What happens to the students who are not quite ready to transition into the next phase of their lives when they graduate high school?
“I realized there was a gap there,” said Amber Mitchell, school counselor at Ritenour High School. “They are stuck, and they have no one to guide them through.”
Some high school seniors let college applications remain half-finished. Some miss deadlines for job applications and don’t follow through on enlisting in the military.
Any momentum such students had when their high school counselor was urging them during the school year gets lost when summer hits. It’s a phenomenon called “summer melt,” she said.
And Mitchell has spent numerous summers trying to bridge this gap for students throughout the St. Louis area.
At first she volunteered with the Summer Melt program that was started by Washington University graduate students. When that dissolved, she started her own Summer Melt program at Jennings Senior High School, where she worked for five years prior to joining Ritenour.
“I made myself available all summer to help students,” Mitchell said. “I would invite college reps in the St. Louis area to help them with the college advising process, even if it wasn’t for that specific school.”
These representatives would help students navigate things such as financial aid, the acceptance process, or how to make a plan if they didn’t have enough funds to attend their top choice. She invited employers in to do mock interviews and help with resume writing. She also invited military reps to help with the enlisting process.
When summer hits, “it gets real,” Mitchell said, laughing. “We’re then able to have a more serious conversation.”
Mitchell was able to get a stipend for her work, but she didn’t anticipate how big the program would become. She was working evenings and weekends, as well as traveling with students to orientation. Many of the students still keep in contact with her because the questions don’t stop after they get into college.
“They want to talk to someone who they feel more comfortable with,” Mitchell said.
She remembers that feeling, she said, and that’s why she ended up attending the University of Missouri at St. Louis (UMSL) when she graduated from Beaumont High School. She had participated in UMSL’s Bridge Program, a year-round pre-collegiate program for St. Louis-area students. While both of her parents are educators, they didn’t know much about the college-application process.
“I felt like I was going through it by myself,” she said. “It was up to me to figure out this college thing.”

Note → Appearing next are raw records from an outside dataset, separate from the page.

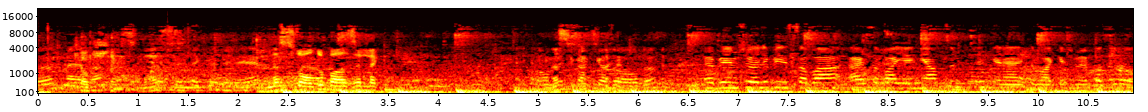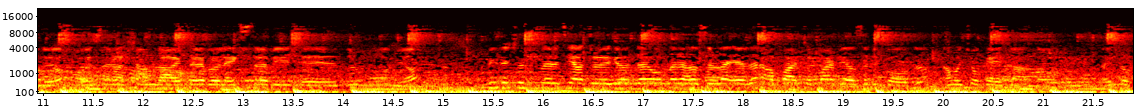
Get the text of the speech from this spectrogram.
Merhaba. Çok şıksınız. Teşekkür ederim. Nasıl oldu bu hazırlık? 15 dakikada oldu. Ya benim şöyle bir sabah, her sabah yayın yaptığım için genellikle makyajım hep hazır oluyor. O yüzden akşam davetlere böyle ekstra bir e, durum olmuyor. Bir de çocukları tiyatroya gönder, onları hazırla evden apar topar bir hazırlık oldu. Ama çok heyecanlı oldum. E, Çok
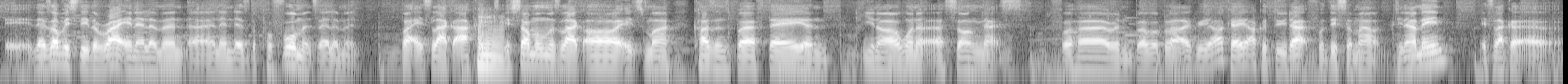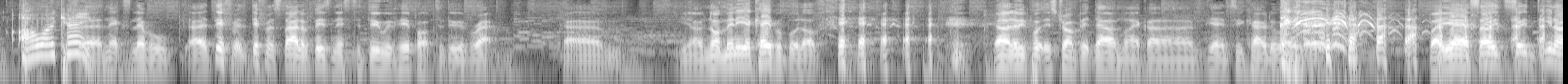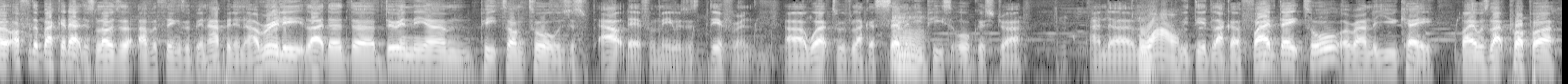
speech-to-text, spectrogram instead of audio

Mitchell ended up receiving her bachelor’s degree in psychology and two master’s degrees in Secondary School Counseling and Adult Higher Education, all from UMSL.
When she got to the university, she decided to volunteer with the Bridge Program as a way to “give back.” That landed her a job, where she discovered her passion for advising.
“As a student worker, I was learning so much about the college process,” she said. “It was like teaching the teacher.”
That experience still informs her work today. What she feels she wasn’t trained for was the life experiences she would encounter among her students – experiences that are far more intense and traumatic than she ever had to deal with growing up, she said. Though it’s only her first year at Ritenour, she said the district’s work in trauma is one of the things she greatly respects about the schools. The district has a slogan, “You don’t know my story.”
“I thought that was very interesting because my personal slogan has always been ‘Every student has a story,’ and it is my job to learn their story,” Mitchell said. “When we learn their story, we get to know what’s really going on because we have students who deal with a lot of traumatic experiences. When they come in the building, that doesn’t stop at the doors.”
On Saturday, September 21, Mitchell will receive the SEMO Counselor of the Year Award at the St. Louis American Foundation’s Salute to Excellence in Education Awards Gala, held at the America’s Center.
Mitchell has over 14 years of experience in developing, coordinating and implementing college and career readiness services for underserved youth and has aided in the presentation of college access workshops for high school and middle school students, parents, and professionals throughout the region, said Trent Ball, assistant vice president for academic diversity and outreach at Southeast Missouri State University.
Ball said, “Amber demonstrates a great deal of passion and commitment in assisting students to achieve their goals for college and career success.”
The 2019 Salute to Excellence in Education Gala will be held at 6 p.m. Saturday, September 21, 2019 at the America's Center Ballroom, following a reception at 5 p.m. Tickets are on sale now. Individual tickets are $100 each/$1,000 table and VIP/Corporate tickets are $1,500 table. For more information or to purchase tickets, visit www.stlamerican.com and click on Salute to Excellence, or call 314-533-8000.